Deborah Perry is director of Selinda Research Associates, located in Chicago and will provide evaluation, research, and consultation services for Frontier Scientists. Deborah will build on her background and experience in informal science settings by reporting findings so that they can be applied to the ongoing development of the project. She has a Ph.D. in Instructional Systems Technology. Her hobbies include international folk dancing, backpacking, and dog agility. Academic interests include: exploring the role of intrinsic motivation in informal learning, focusing on the question “What makes learning fun?”
Merry Ann Moore is principal of Moore Creative, a strategic communications firm. She has 25 years’ experience helping corporations, government, small businesses and non-profits communicate in ways that motivate, educate and inspire their audiences. Her hobbies include: horses, hiking, camping, cycling, the Sunday crossword and walking the dogs. Interests include: environmental conservation, education reform, English Premier League and international soccer.

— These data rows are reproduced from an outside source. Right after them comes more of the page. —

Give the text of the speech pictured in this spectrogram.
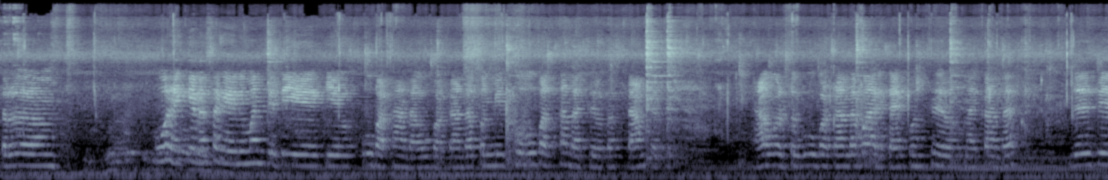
तर पोहे केलं सगळ्यांनी म्हणते ते की उभा कांदा उभा कांदा. पण मी तो उभाच कांदा फिरत असते. आमच्यात आवडतं उभा कांदा बारीक आहे पण फिरत नाही कांदा. जे ते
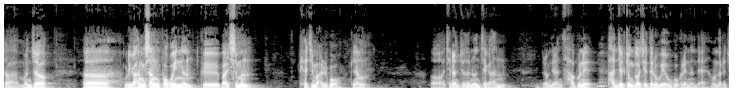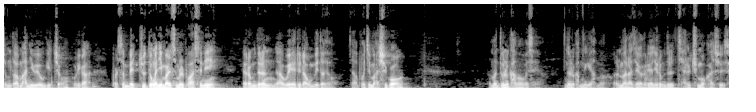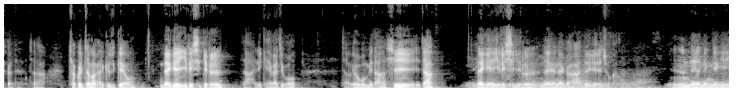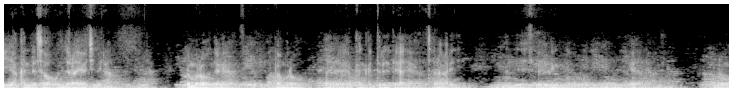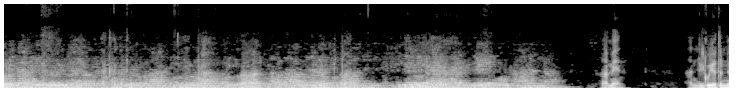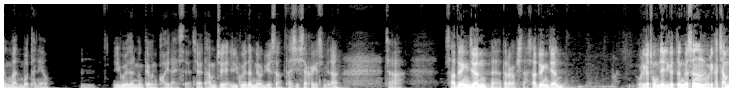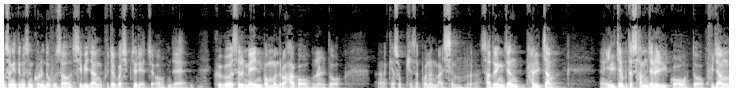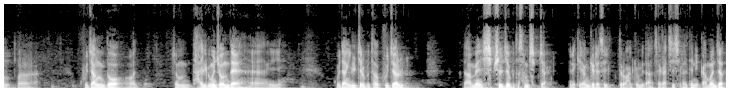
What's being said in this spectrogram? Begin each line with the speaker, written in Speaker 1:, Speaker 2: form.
Speaker 1: 자, 먼저 어, 우리가 항상 보고 있는 그 말씀은 펴지 말고 그냥 어, 지난주에는 제가 한 여러분들이 한 4분의 반절 정도가 제대로 외우고 그랬는데 오늘은 좀 더 많이 외우겠죠. 우리가 벌써 몇 주 동안 이 말씀을 보았으니 여러분들은 아, 외리라고 믿어요. 자, 보지 마시고 한번 눈을 감아보세요. 눈을 감는 게 한번 얼마나 제가 그래야 여러분들 잘 주목할 수 있을 것 같아요. 자, 첫 글자만 가르쳐 줄게요. 내게 이르시기를 자 이렇게 해가지고 자 외워봅니다. 시작. 내게 이르시기를 내 내가 내게 족하다. 이는 내 능력이 약한 데서 온전하여 짐이라. 그러므로 내가 밤으로 나의 약한 것들에 대하여 자랑하리니 7명만 못하네요. 음, 7, 8명 빼고는 거의 다 했어요. 제가 다음 주에 7, 8명을 위해서 다시 시작하겠습니다. 자, 사도행전 네, 돌아갑시다. 사도행전 우리가 조금 전에 읽었던 것은 우리 같이 암송했던 것은 고린도후서 12장 9절과 10절이었죠. 이제 그것을 메인 본문으로 하고 오늘 또 어, 계속해서 보는 말씀 어, 사도행전 8장 1절부터 예, 3절을 읽고 또 9장 9장도 어, 어, 좀다 읽으면 좋은데 9장 1절부터 9절 그다음에 17절부터 30절 이렇게 연결해서 읽도록 할 겁니다. 제가 지시를 할 테니까 먼저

Kent Miller is an assistant professor of photojournalism and new media in the Department of Journalism at Central Michigan University. Miller’s photography has been published in international, national and regional online and print publications. He has won numerous awards including honorable mention. Miller has been a photojournalist since 1988. He worked as a staff photographer for the Flint Journal for eight years, a staff photographer for The Bloomington Herald-Times for two years, and a photo editor for the Bay City Times for eight years. Miller travels to Alaska yearly to make photographs for the National Park Service. He has arranged agreements for photo/new media interns to work in Denali National Park and Kenai Fjords National Park. The agreements enable his students to get hands on experience working with the media specialist at each park. Miller holds a master’s degree in communication and multimedia from Saginaw Valley State University. His web site is: http://www.kentmiller.com.
Deborah Mercy has been a commercial fisherman, an Anchorage television reporter, and for the last 25 years a video producer for the Alaska Sea Grant Marine Advisory Program at the University of Alaska Fairbanks School of Fisheries and Ocean Sciences. She has been writing, directing, editing and producing marine educational videos in Alaska for over 25 years. Her subjects include marine debris, the CDQ program, marine safety and survival, and climate change, for which she has used her unique footage from rural Alaska communities and on board at-sea fishing vessels. Mercy’s work has been used by trainers to save lives at sea, by fishermen trying to maintain their businesses during hard economic times, and by community residents planning for environmental change. Her work has been shown throughout Alaska on 360 North, the History Channel, and other national outlets.